Provided data
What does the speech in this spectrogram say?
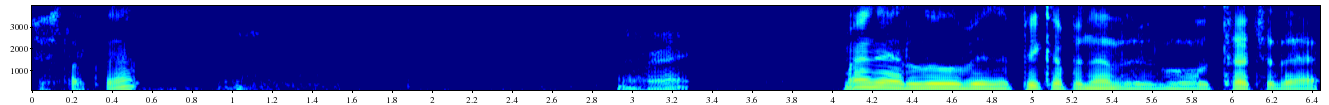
Just like that. Alright. Might add a little bit, pick up another little touch of that.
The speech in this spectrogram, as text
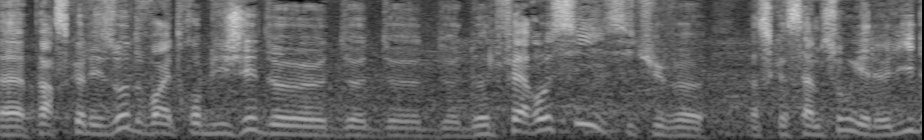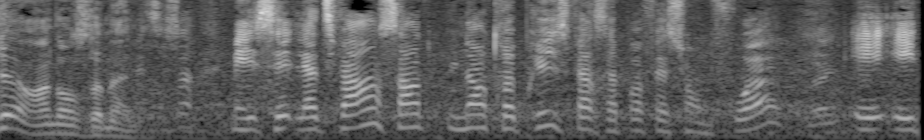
Euh, parce que les autres vont être obligés de, de, de, de, le faire aussi, si tu veux. Parce que Samsung est le leader hein, dans ce domaine. C'est ça. Mais c'est la différence entre une entreprise faire sa profession de foi et, et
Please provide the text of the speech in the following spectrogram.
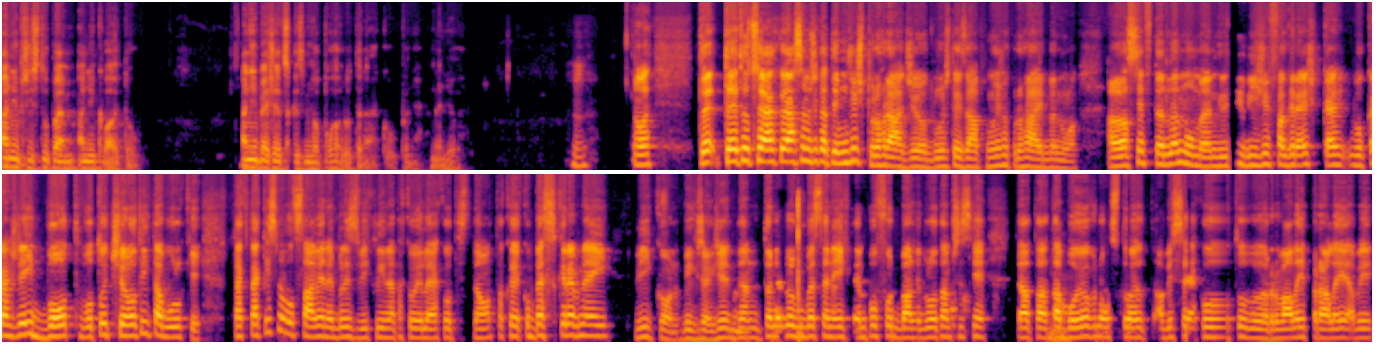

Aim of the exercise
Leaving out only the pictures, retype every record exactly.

Solved problem
What does the speech in this spectrogram say?
Just like that. Alright. Might add a little bit, pick up another little touch of that.
The speech in this spectrogram, as text
Euh, parce que les autres vont être obligés de, de, de, de, le faire aussi, si tu veux. Parce que Samsung est le leader hein, dans ce domaine. C'est ça. Mais c'est la différence entre une entreprise faire sa profession de foi et, et
Please provide the text of the speech in the following spectrogram.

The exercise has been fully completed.